I sat and talked for a half hour trying to rally but that wasn’t happening.  I ended up DNF’ing at 41 miles and 11 ½ hours or so.

Perhaps with more experience I could have rallied and gone on.  I didn’t notice the nausea.  I’ve been nauseas on runs before but this felt different.  I just didn’t feel good.   While I was being driven to my car I fixed my nausea problem  :-).   My pace had dropped off to somewhere around 20-25 minute/mile pace but perhaps with caffeine and an understanding that I was going to take 12-14 hours and not 10-12 hours to finish I could have combatted the fatigue.

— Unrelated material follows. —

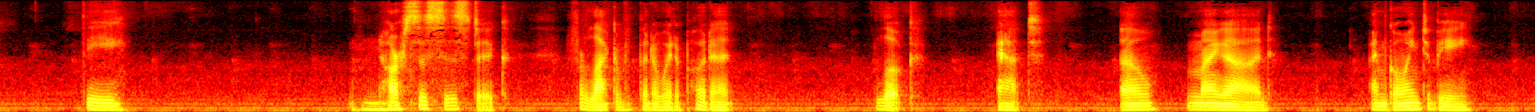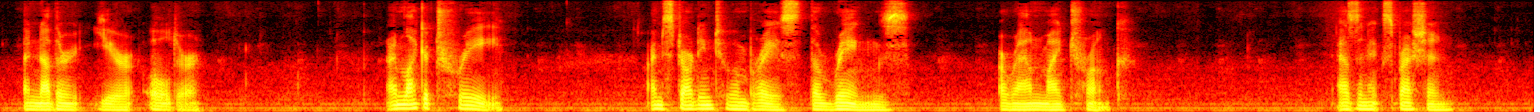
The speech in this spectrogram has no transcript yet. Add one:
the narcissistic, for lack of a better way to put it, look at, oh my God, I'm going to be another year older. I'm like a tree. I'm starting to embrace the rings around my trunk as an expression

But those are all …could have dones… They didn’t start to hit until a week after the race.  I was pleased with the distance I went.  I am starting to plan my next 50+ mile attempt.

Key Learnings:

  • I figured the ‘easier course’ would compensate for the longer distance.  I had run several 50Ks, but they were intense courses.  -Nope – Miles is different than intensity.
  • Pace.  Argggh. –Maybe I should have spent more time ‘resting’ at the early aid stations.  That would have helped me get away from the pack that I was running with.
  • My left leg – Grr.  I wore an IT strap above my knee.  I think it worked – or rather it hurt worse when I tried to run without it on.
  • Hammer Anti-Fatigue caps seem to work.  When my legs got sore, taking one of those eased the pain.
  • Around mile 20-30 my shoes felt like they were a half size too small.   Not sure if that’s just my mind finding something else to worry about.
  • I’ve never had problems with socks before.  But after a while my socks felt a little like sand paper.  I even changed socks at mile 20.  My feet were fine after the race so maybe it was all in my head but it will give me a reason to buy more running gear.
  • Caffeine!  10+ hours running – I need to add caffeine to my nutrition about 8-10 hours into the course.

Aside from the DNF, I had fun on my run.  I need to figure out my stupid left leg and make some other changes to my strategy and try again.